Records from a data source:
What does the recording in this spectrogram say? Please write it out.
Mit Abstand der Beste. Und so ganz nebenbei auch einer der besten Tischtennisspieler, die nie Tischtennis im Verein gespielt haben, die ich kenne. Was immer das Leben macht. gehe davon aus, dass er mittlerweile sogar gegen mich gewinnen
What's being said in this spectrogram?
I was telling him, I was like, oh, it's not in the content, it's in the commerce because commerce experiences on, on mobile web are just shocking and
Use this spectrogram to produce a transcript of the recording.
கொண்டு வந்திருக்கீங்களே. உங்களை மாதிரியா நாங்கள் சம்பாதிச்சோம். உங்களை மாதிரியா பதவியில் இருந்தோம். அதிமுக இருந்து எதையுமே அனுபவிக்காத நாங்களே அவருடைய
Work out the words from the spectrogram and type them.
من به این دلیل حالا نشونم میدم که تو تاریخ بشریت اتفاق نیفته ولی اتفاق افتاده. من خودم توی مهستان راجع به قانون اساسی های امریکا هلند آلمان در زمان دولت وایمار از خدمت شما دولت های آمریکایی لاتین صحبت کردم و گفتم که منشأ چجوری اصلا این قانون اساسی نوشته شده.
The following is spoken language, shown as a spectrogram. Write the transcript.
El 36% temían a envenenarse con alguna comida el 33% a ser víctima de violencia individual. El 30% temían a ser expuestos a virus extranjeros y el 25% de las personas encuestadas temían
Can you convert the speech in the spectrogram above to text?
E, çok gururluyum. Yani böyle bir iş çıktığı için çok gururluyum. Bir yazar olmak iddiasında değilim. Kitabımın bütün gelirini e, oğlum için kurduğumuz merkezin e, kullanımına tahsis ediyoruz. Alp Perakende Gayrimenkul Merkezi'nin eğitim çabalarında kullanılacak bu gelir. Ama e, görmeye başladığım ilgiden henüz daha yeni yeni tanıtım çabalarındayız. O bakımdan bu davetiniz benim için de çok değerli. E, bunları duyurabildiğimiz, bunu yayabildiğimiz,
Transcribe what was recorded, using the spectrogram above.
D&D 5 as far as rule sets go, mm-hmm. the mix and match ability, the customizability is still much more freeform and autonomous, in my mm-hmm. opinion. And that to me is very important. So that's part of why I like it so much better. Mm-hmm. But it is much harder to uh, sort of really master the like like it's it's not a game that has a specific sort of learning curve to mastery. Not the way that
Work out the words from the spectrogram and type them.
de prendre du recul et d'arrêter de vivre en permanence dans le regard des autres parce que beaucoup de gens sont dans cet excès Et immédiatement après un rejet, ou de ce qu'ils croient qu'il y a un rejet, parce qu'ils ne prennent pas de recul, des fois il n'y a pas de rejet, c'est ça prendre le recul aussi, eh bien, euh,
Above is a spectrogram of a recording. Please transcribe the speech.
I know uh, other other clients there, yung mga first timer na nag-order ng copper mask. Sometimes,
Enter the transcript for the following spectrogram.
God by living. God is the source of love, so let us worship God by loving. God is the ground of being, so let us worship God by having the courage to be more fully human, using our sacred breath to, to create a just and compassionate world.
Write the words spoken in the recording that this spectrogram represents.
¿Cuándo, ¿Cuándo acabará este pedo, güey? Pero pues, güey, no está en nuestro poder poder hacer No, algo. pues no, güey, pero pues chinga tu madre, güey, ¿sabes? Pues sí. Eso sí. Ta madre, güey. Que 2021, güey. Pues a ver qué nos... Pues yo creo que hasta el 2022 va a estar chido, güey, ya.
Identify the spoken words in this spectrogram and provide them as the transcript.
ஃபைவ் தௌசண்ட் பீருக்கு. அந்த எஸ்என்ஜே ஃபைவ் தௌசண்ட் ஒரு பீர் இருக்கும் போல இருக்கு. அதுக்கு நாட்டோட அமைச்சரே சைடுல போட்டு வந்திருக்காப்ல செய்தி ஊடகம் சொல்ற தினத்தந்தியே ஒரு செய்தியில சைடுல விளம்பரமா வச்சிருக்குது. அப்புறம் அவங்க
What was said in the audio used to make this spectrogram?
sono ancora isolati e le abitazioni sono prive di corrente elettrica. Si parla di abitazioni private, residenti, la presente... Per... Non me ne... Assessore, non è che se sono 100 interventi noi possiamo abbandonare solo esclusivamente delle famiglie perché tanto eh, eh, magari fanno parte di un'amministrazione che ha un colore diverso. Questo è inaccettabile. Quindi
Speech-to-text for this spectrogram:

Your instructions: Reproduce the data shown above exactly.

Output of the exercise:
What does the recording in this spectrogram say? Please write it out.
Mit Abstand der Beste. Und so ganz nebenbei auch einer der besten Tischtennisspieler, die nie Tischtennis im Verein gespielt haben, die ich kenne. Was immer das Leben macht. gehe davon aus, dass er mittlerweile sogar gegen mich gewinnen
What's being said in this spectrogram?
I was telling him, I was like, oh, it's not in the content, it's in the commerce because commerce experiences on, on mobile web are just shocking and
Use this spectrogram to produce a transcript of the recording.
கொண்டு வந்திருக்கீங்களே. உங்களை மாதிரியா நாங்கள் சம்பாதிச்சோம். உங்களை மாதிரியா பதவியில் இருந்தோம். அதிமுக இருந்து எதையுமே அனுபவிக்காத நாங்களே அவருடைய
Work out the words from the spectrogram and type them.
من به این دلیل حالا نشونم میدم که تو تاریخ بشریت اتفاق نیفته ولی اتفاق افتاده. من خودم توی مهستان راجع به قانون اساسی های امریکا هلند آلمان در زمان دولت وایمار از خدمت شما دولت های آمریکایی لاتین صحبت کردم و گفتم که منشأ چجوری اصلا این قانون اساسی نوشته شده.
The following is spoken language, shown as a spectrogram. Write the transcript.
El 36% temían a envenenarse con alguna comida el 33% a ser víctima de violencia individual. El 30% temían a ser expuestos a virus extranjeros y el 25% de las personas encuestadas temían
Can you convert the speech in the spectrogram above to text?
E, çok gururluyum. Yani böyle bir iş çıktığı için çok gururluyum. Bir yazar olmak iddiasında değilim. Kitabımın bütün gelirini e, oğlum için kurduğumuz merkezin e, kullanımına tahsis ediyoruz. Alp Perakende Gayrimenkul Merkezi'nin eğitim çabalarında kullanılacak bu gelir. Ama e, görmeye başladığım ilgiden henüz daha yeni yeni tanıtım çabalarındayız. O bakımdan bu davetiniz benim için de çok değerli. E, bunları duyurabildiğimiz, bunu yayabildiğimiz,
Transcribe what was recorded, using the spectrogram above.
D&D 5 as far as rule sets go, mm-hmm. the mix and match ability, the customizability is still much more freeform and autonomous, in my mm-hmm. opinion. And that to me is very important. So that's part of why I like it so much better. Mm-hmm. But it is much harder to uh, sort of really master the like like it's it's not a game that has a specific sort of learning curve to mastery. Not the way that
Work out the words from the spectrogram and type them.
de prendre du recul et d'arrêter de vivre en permanence dans le regard des autres parce que beaucoup de gens sont dans cet excès Et immédiatement après un rejet, ou de ce qu'ils croient qu'il y a un rejet, parce qu'ils ne prennent pas de recul, des fois il n'y a pas de rejet, c'est ça prendre le recul aussi, eh bien, euh,
Above is a spectrogram of a recording. Please transcribe the speech.
I know uh, other other clients there, yung mga first timer na nag-order ng copper mask. Sometimes,
Enter the transcript for the following spectrogram.
God by living. God is the source of love, so let us worship God by loving. God is the ground of being, so let us worship God by having the courage to be more fully human, using our sacred breath to, to create a just and compassionate world.
Write the words spoken in the recording that this spectrogram represents.
¿Cuándo, ¿Cuándo acabará este pedo, güey? Pero pues, güey, no está en nuestro poder poder hacer No, algo. pues no, güey, pero pues chinga tu madre, güey, ¿sabes? Pues sí. Eso sí. Ta madre, güey. Que 2021, güey. Pues a ver qué nos... Pues yo creo que hasta el 2022 va a estar chido, güey, ya.
Identify the spoken words in this spectrogram and provide them as the transcript.
ஃபைவ் தௌசண்ட் பீருக்கு. அந்த எஸ்என்ஜே ஃபைவ் தௌசண்ட் ஒரு பீர் இருக்கும் போல இருக்கு. அதுக்கு நாட்டோட அமைச்சரே சைடுல போட்டு வந்திருக்காப்ல செய்தி ஊடகம் சொல்ற தினத்தந்தியே ஒரு செய்தியில சைடுல விளம்பரமா வச்சிருக்குது. அப்புறம் அவங்க
What was said in the audio used to make this spectrogram?
sono ancora isolati e le abitazioni sono prive di corrente elettrica. Si parla di abitazioni private, residenti, la presente... Per... Non me ne... Assessore, non è che se sono 100 interventi noi possiamo abbandonare solo esclusivamente delle famiglie perché tanto eh, eh, magari fanno parte di un'amministrazione che ha un colore diverso. Questo è inaccettabile. Quindi
Speech-to-text for this spectrogram:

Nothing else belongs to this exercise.